TASK GOAL ▸ With the images removed, repeat the data below exactly.

:: DATA ::

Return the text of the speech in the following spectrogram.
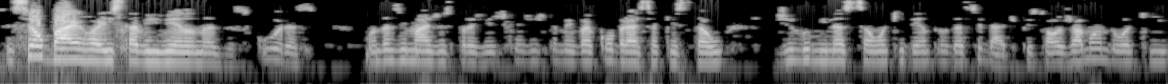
se seu bairro aí está vivendo nas escuras, manda as imagens pra gente que a gente também vai cobrar essa questão de iluminação aqui dentro da cidade. O pessoal já mandou aqui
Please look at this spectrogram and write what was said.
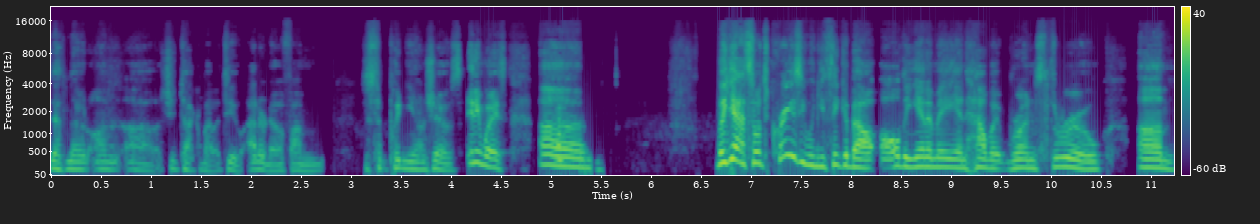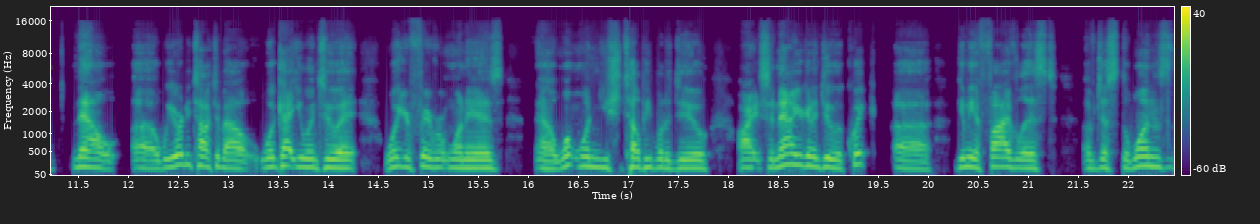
death note on uh she'd talk about it too. I don't know if i'm just putting you on shows. Anyways um but yeah, so it's crazy when you think about all the anime and how it runs through. Um, now uh, we already talked about what got you into it, what your favorite one is, uh, what one you should tell people to do. All right, so now you're going to do a quick, uh, give me a five list of just the ones,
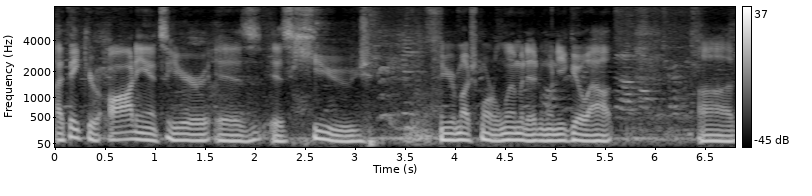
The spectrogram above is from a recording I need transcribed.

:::

YOUR SOLUTION ▸
Return the text of the speech in the following spectrogram.
se seu bairro aí está vivendo nas escuras, manda as imagens pra gente que a gente também vai cobrar essa questão de iluminação aqui dentro da cidade. O pessoal já mandou aqui
Please look at this spectrogram and write what was said.
death note on uh she'd talk about it too. I don't know if i'm just putting you on shows. Anyways um but yeah, so it's crazy when you think about all the anime and how it runs through. Um, now uh, we already talked about what got you into it, what your favorite one is, uh, what one you should tell people to do. All right, so now you're going to do a quick, uh, give me a five list of just the ones,
The spectrogram above is from a recording I need transcribed.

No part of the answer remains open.